Book review: Software Fortresses
- By Dan Romanchik
Enterprise systems are chaotic by nature. According to Roger Sessions, author
of "Software Fortresses: Modeling Enterprise Architectures," enterprise
systems are often made up of a "disparate bunch of applications" driven
by databases that are a "series of disorganized data storage technologies."
Throw in departments that are suspicious of one another and malicious clients,
and you pretty much get the picture.
The solution to this mess, said Sessions, is to treat all of these systems
as separate "fortresses" and define how they interact with one another.
The software fortress architecture consists of a series of self-contained, mutually
suspicious, marginally cooperating software fortresses interacting through carefully
crafted and meticulously managed treaty relationships. In other words, if you

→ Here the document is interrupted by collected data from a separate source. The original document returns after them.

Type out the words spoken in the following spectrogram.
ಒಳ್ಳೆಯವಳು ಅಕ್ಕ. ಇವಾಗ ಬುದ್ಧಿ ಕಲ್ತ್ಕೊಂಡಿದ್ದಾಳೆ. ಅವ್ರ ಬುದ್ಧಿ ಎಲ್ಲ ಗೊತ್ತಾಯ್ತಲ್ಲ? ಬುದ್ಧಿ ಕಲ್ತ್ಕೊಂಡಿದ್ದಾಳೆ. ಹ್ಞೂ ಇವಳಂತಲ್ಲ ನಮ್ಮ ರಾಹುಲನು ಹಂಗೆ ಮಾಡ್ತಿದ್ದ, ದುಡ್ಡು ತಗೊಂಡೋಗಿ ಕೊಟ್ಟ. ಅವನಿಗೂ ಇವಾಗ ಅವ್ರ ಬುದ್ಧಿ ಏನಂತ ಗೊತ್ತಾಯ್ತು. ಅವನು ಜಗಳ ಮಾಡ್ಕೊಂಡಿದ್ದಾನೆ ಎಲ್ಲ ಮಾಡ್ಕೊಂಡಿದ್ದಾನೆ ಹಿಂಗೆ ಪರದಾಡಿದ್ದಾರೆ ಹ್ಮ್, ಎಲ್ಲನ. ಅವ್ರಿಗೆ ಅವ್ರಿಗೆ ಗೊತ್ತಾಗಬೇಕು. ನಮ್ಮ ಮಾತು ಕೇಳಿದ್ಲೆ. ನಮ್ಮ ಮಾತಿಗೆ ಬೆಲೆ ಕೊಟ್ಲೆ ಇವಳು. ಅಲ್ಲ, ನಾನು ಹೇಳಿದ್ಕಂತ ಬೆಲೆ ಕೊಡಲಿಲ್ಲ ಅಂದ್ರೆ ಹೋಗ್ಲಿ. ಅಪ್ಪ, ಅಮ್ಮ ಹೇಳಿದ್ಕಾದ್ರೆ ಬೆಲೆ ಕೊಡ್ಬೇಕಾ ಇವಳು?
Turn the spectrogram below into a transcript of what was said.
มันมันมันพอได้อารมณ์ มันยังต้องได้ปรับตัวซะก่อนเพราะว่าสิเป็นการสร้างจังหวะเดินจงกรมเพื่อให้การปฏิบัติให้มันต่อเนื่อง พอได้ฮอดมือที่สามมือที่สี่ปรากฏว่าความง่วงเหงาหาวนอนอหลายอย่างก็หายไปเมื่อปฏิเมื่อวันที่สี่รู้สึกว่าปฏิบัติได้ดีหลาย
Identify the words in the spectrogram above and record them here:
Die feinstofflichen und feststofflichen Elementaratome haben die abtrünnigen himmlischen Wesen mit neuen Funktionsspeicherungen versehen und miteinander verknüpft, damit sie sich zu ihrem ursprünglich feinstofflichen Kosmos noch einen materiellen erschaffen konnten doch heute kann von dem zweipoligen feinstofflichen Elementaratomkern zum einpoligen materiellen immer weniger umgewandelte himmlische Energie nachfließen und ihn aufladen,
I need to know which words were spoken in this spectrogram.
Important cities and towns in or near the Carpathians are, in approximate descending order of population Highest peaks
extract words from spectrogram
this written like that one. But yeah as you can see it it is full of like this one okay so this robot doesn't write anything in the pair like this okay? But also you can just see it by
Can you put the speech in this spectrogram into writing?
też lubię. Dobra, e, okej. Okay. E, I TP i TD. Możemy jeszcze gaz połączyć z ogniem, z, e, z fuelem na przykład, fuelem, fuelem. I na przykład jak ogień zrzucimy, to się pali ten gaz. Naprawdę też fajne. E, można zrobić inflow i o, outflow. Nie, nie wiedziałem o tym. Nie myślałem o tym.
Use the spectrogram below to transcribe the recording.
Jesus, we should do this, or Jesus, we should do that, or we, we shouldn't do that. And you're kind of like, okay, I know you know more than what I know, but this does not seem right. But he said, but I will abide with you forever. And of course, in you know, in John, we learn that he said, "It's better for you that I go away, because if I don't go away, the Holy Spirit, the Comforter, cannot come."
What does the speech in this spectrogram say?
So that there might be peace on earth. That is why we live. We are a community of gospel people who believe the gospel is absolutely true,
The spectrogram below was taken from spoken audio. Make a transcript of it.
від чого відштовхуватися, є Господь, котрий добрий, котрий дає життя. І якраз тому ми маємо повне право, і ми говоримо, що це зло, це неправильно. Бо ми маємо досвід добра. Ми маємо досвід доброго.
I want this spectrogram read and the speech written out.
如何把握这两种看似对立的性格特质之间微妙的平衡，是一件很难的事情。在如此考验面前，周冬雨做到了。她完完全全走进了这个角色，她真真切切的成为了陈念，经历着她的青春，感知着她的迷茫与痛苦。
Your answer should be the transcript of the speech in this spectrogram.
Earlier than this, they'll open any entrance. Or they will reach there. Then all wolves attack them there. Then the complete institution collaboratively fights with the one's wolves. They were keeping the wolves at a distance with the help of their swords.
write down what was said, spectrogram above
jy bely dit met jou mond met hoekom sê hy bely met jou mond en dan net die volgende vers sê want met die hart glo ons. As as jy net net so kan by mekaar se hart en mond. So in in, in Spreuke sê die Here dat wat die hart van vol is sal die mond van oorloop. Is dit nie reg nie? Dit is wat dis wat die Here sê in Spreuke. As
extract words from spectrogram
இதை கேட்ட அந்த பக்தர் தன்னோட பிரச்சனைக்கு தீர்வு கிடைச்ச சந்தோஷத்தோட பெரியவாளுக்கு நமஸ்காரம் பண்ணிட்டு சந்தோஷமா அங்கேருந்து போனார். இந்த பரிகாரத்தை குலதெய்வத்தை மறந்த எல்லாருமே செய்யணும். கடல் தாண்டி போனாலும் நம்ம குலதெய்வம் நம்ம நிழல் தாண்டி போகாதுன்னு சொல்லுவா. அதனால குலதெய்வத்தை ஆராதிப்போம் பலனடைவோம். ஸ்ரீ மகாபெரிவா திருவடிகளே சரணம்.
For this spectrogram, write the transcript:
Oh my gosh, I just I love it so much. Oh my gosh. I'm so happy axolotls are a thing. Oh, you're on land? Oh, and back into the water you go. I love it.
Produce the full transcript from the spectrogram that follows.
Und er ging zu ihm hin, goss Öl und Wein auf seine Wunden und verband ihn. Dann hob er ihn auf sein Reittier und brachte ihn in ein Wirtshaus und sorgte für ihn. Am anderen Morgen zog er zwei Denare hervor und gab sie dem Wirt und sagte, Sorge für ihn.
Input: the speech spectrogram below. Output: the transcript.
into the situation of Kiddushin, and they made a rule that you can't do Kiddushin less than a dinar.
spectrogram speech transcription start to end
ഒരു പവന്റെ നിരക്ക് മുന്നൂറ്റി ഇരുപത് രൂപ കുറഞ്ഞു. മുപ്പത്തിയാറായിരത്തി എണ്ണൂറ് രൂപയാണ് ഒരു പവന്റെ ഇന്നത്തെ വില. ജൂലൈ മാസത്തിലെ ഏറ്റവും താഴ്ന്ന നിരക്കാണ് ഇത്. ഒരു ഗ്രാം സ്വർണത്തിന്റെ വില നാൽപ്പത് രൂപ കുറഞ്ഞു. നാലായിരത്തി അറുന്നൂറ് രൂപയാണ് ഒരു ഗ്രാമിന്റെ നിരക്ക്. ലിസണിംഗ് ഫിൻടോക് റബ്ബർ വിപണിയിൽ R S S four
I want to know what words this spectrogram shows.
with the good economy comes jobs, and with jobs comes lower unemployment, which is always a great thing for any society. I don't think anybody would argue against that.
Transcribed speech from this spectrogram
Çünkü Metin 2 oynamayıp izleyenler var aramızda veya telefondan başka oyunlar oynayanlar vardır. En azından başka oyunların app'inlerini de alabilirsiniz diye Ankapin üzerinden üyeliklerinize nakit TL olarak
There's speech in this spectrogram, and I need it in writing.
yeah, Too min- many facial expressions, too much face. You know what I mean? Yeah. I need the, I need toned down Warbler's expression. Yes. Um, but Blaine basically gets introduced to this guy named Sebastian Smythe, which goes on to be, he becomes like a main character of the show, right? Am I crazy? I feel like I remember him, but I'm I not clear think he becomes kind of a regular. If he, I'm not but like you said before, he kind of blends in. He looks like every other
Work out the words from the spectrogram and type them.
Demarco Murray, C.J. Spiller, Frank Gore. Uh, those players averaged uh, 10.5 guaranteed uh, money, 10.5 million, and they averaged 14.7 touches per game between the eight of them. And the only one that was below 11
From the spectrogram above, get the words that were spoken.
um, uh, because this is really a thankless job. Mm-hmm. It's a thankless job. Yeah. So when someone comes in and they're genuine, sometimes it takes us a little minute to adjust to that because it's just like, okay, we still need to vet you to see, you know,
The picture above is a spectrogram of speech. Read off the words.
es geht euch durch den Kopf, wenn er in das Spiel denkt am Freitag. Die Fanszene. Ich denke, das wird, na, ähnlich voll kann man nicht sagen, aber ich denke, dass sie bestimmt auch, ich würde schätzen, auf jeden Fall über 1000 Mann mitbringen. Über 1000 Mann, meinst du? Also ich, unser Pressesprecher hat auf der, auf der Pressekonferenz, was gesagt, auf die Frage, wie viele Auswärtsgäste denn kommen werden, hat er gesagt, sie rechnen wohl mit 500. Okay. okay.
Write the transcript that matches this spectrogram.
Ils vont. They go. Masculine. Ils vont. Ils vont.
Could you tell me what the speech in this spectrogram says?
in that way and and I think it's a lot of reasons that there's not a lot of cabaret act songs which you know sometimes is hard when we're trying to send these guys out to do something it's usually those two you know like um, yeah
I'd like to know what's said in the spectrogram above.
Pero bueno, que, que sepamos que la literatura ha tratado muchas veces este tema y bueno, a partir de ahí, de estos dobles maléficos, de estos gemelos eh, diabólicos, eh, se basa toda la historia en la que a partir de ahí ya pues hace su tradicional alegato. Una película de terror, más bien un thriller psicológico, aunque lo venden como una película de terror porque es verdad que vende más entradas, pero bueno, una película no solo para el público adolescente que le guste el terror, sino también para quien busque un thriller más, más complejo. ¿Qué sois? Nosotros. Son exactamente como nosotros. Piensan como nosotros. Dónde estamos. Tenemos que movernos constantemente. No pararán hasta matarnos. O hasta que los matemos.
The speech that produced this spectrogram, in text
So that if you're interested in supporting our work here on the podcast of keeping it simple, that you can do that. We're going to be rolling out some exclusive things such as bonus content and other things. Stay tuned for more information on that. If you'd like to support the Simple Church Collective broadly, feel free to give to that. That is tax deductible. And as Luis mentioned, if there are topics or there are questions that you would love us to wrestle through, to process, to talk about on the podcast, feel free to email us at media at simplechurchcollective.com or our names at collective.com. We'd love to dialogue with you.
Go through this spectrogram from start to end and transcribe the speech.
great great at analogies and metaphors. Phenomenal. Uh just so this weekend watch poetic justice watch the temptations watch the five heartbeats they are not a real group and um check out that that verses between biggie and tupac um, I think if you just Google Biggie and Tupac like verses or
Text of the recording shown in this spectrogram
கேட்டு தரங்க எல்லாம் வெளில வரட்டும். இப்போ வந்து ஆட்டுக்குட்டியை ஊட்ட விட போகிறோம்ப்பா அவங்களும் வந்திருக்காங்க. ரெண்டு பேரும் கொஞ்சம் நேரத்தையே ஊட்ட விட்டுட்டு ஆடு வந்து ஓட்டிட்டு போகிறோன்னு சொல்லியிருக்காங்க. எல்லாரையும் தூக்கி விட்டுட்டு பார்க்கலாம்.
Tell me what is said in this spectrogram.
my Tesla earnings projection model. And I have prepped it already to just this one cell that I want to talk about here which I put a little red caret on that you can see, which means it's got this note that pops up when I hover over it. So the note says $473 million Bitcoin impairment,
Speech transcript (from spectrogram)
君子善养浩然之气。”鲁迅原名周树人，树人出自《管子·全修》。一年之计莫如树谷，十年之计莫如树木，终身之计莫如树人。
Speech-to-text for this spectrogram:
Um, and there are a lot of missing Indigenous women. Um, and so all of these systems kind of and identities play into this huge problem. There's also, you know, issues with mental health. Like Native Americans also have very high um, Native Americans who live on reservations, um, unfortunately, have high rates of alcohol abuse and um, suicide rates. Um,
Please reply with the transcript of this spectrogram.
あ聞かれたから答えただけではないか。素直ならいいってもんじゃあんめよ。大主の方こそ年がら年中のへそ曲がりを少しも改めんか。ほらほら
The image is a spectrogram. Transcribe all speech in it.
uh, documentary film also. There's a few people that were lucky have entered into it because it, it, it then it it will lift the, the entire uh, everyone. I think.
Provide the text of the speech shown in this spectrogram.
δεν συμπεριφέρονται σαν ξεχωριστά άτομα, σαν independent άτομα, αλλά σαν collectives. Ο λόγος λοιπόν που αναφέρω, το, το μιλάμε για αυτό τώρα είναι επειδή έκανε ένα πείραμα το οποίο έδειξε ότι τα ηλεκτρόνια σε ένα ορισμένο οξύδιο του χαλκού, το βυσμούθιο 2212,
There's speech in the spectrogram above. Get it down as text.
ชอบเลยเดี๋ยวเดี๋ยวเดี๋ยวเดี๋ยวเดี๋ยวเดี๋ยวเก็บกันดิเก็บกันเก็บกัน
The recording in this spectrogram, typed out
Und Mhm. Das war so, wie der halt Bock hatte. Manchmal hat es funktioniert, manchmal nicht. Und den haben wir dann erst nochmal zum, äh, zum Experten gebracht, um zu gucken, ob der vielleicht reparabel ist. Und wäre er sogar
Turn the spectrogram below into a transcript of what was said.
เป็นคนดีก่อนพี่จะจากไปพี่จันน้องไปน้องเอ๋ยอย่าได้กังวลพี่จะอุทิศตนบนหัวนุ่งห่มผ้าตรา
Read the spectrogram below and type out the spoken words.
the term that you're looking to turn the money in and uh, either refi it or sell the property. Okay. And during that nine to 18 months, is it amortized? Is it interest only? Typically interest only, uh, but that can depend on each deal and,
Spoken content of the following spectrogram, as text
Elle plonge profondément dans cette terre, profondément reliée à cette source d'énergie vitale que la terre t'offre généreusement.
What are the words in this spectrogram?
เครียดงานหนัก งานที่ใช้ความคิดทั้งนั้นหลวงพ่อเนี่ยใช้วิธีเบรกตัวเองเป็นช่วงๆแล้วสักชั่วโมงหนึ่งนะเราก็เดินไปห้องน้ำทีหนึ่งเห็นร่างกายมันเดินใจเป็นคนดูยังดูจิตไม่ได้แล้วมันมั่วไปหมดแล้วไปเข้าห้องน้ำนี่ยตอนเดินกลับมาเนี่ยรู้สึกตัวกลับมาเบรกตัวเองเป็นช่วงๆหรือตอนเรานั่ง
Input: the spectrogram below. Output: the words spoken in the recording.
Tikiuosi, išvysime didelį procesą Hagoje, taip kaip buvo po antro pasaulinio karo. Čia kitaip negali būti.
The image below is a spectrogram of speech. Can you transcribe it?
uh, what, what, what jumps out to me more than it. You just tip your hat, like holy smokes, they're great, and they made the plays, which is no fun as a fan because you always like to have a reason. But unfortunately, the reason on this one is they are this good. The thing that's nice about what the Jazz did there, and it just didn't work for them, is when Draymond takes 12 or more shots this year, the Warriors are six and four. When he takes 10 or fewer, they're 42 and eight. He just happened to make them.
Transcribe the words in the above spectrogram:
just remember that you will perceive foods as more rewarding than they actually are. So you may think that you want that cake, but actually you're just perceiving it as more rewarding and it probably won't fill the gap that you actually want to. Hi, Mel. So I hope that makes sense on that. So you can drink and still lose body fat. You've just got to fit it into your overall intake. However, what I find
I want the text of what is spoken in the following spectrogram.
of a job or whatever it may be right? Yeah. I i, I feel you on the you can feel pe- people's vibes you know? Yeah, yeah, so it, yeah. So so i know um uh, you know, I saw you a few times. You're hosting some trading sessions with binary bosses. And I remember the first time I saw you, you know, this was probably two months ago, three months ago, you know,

can't beat 'em, at least try to get them to work together.
Along with the idea of software fortresses, the author introduces a modeling
methodology that uses medieval cartoon characters to represent the different
types of fortresses. Some may feel this is cute, but I found it to be distracting
and silly. Once you get past the cartoons, though, the methodology is designed
to show how all the fortresses interface with one another.
One positive about the modeling techniques put forth in this book is that they
are technology-independent. You can, for example, use them whether you're using
the .NET platform or the J2EE platform. And in several sections, the author
compares the two and gives some advice on how to choose the best platform for
your particular situation.
This book is not for everyone. For one thing -- as the author admits -- this
methodology is still immature. Second, not everyone needs such high-power modeling
techniques. If, however, you're a CTO, enterprise architect or developer in
a larger enterprise, then you may find many of these ideas useful.
"Software Fortresses: Modeling Enterprise Architectures" by Roger
Sessions. ISBN 0-321-16608-6. Addison-Wesley Professional, Boston, Mass., 2003,
Dan Romanchik is an engineering manager turned writer and Web developer. His current passion is amateur radio. You can read his amateur radio blog at www.blurty.com/~kb6nu.